Archaeology at the University of Glasgow offers an exciting introduction to the study of the material remains of the past societies, linking fieldwork and laboratory analysis with theoretical reflection and sophisticated interpretation.
In recent years our staff and students could be found on such diverse activities as excavating Viking houses in Iceland, analysing ancient flowers in a Bronze Age dagger burial in Scotland, using aerial reconnaissance to map the Roman frontier in Romania, or undertaking survey work in the olive groves of Sardinia.
We are the leading archaeology department in Scotland, and came fourth in the most recent (2012) Guardian league table of UK archaeology departments.

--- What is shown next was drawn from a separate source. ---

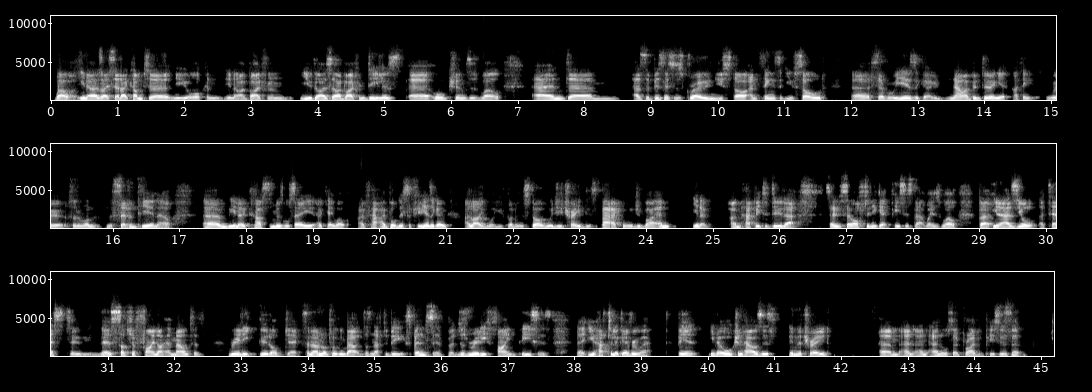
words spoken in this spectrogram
Well, you know, as I said, I come to New York and you know I buy from you guys. I buy from dealers, uh, auctions as well. And um, as the business has grown, you start and things that you've sold uh, several years ago. Now I've been doing it. I think we're sort of on the seventh year now. Um, you know, customers will say, "Okay, well, I've ha- I bought this a few years ago. I like what you've got in stock. Would you trade this back, or would you buy?" And you know, I'm happy to do that. So so often you get pieces that way as well. But you know, as you'll attest to, there's such a finite amount of really good objects. And I'm not talking about it doesn't have to be expensive, but just really fine pieces that you have to look everywhere, be it, you know, auction houses in the trade, um, and, and, and also private pieces that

Our students are lively and committed, and our teaching has been strongly commended in our most recent (2009) Teaching and Learning Review. We are proud of our high student satisfaction scores (96%) in the National Student Survey of 2010, and are committed to helping students with new methods such as podcast lectures and extensive web-based resources.
Through our links with national bodies, recent students have gained employment in Historic Scotland, the Archaeology Data Service, National Museums Scotland, and the Royal Commission on Ancient and Historical Monuments of Scotland, as well as in the fields of academia and business.

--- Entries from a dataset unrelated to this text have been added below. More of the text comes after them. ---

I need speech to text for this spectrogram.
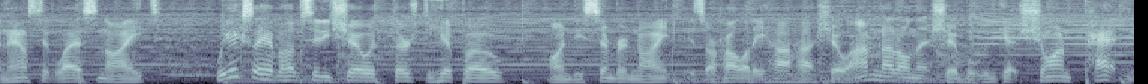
announced it last night. We actually have a Hub City show with Thirsty Hippo on December 9th. It's our holiday haha show. I'm not on that show, but we've got Sean Patton,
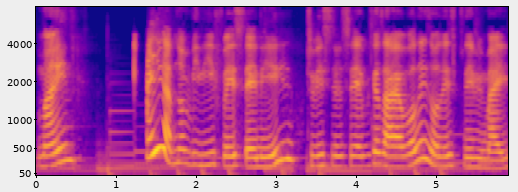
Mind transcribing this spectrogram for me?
mine. I think I've not really faced any, to be sincere, because I have always always played with my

- Scottish archaeology: particularly in the Mesolithic and Neolithic periods and the Celtic, Pictish and Viking areas
- Mediterranean archaeology: from Spain to Turkey, from Bronze Age mining to post-colonial studies
- Hunterian: the internationally famous collections of the university museum are an excellent resource for research and teaching
- Practical archaeology: our own field school gives students a strong grounding in excavation techniques